Retired Santa Rosa police captain Jim Kuskie, who grew fascinated by law enforcement as a pre-Vietnam military policeman and who served in two cities under prominent Sonoma County lawman Sal Rosano, died Tuesday morning at age 70.

Kuskie was taking putting practice in preparation for a customary twice-weekly game with friends at the Bennett Valley Golf Course when he felt the onset of cardiac arrest. He died a short while later at Santa Rosa Memorial Hospital.

His wife Roberta, who first met him when he pulled her over for a traffic violation in South San Francisco 40 years ago, was able to get to the emergency room for a good-bye.

"Though he didn't open his eyes, I knew that he knew I was there," she said.

Jim Kuskie was born in San Francisco and grew up in South San Francisco. As a young man he enlisted in the army and served as an MP in Germany.

Shortly after his discharge he became a deputy sheriff in San Mateo County. From there he transferred to the South San Francisco Police Department, where the new patrolman met Sgt. Sal Rosano.

Rosano rose to chief and in 1974 left South San Francisco to command the Santa Rosa Police Department. The departure of a captain in 1983 led Rosano to hire Kuskie, who at time was a lieutenant with South San Francisco.

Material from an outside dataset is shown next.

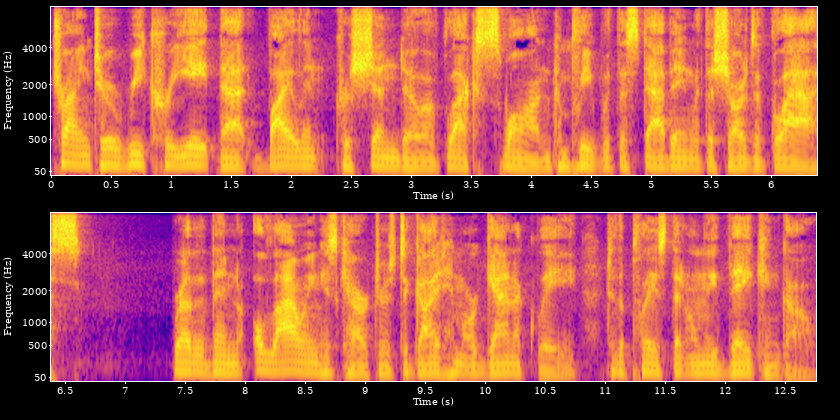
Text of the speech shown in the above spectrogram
trying to recreate that violent crescendo of Black Swan, complete with the stabbing with the shards of glass, rather than allowing his characters to guide him organically to the place that only they can go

"He was a no-nonsense kind of guy," said Rosano, who retired as Santa Rosa's police chief in 1996 and continues to work as law enforcement liaison to the National Highway Traffic Safety Administration.

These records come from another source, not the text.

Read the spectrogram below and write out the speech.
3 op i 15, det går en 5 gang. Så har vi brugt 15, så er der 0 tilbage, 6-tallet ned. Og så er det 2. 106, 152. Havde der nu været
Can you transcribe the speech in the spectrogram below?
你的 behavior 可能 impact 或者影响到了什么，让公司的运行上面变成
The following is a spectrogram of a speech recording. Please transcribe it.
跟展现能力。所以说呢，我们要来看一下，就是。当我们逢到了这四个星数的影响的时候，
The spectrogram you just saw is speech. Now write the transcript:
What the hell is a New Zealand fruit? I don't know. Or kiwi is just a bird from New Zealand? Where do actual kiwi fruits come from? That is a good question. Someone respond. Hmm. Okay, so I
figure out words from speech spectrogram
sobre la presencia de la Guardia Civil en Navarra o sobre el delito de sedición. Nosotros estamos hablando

"He liked the troops and I think they liked him," Rosano said.

Friend, golf buddy and former Santa Rosa Police colleague Bill Habkirk said officers appreciated that Kuskie was a straight-shooter.

"Things were rather black-and-white with him," Habkirk said. "You knew where you stood with him."

Kuskie retired in 1995. Since then he traveled with his wife of 36 years, spent time with his son and grandson and regularly played golf, a game he enjoyed since high school.

Habkirk, a member of the foursome, said Kuskie arrived early as usual Tuesday to practice putting and chipping. Kuskie, whose cardiac issues included the implanting of a stent years ago, was walking back toward the clubhouse when Habkirk approached him and saw he looked pale.

Habkirk accompanied his friend to a golf cart and Kuskie sat down, then pulled a nitroglycerine pill from a pocket and swallowed it. He told Habkirk, "This is the first time I've ever taken one of these."

Habkirk called for someone to dial 911. An ambulance arrived. Before Kuskie was placed in it he went into cardiac arrest.

His wife said paramedics revived him but his heart went into arrest two other times. She was grateful to arrive at the hospital in time to tell him she loves him.

"He treated me so well," she said. "He really was an Archie Bunker-type person. He tried to be crusty outside but inside he was a like a marshmallow.

"He was a good man."

In addition to his wife, Kuskie is survived by son Matthew Kuskie of St. Paul, Minn., half-sisters Gail Tyler of Mariposa and Janice Cruz of Humble, Texas, and one grandson.

Funeral arrangements will be under the direction of Daniels Chapel of the Roses.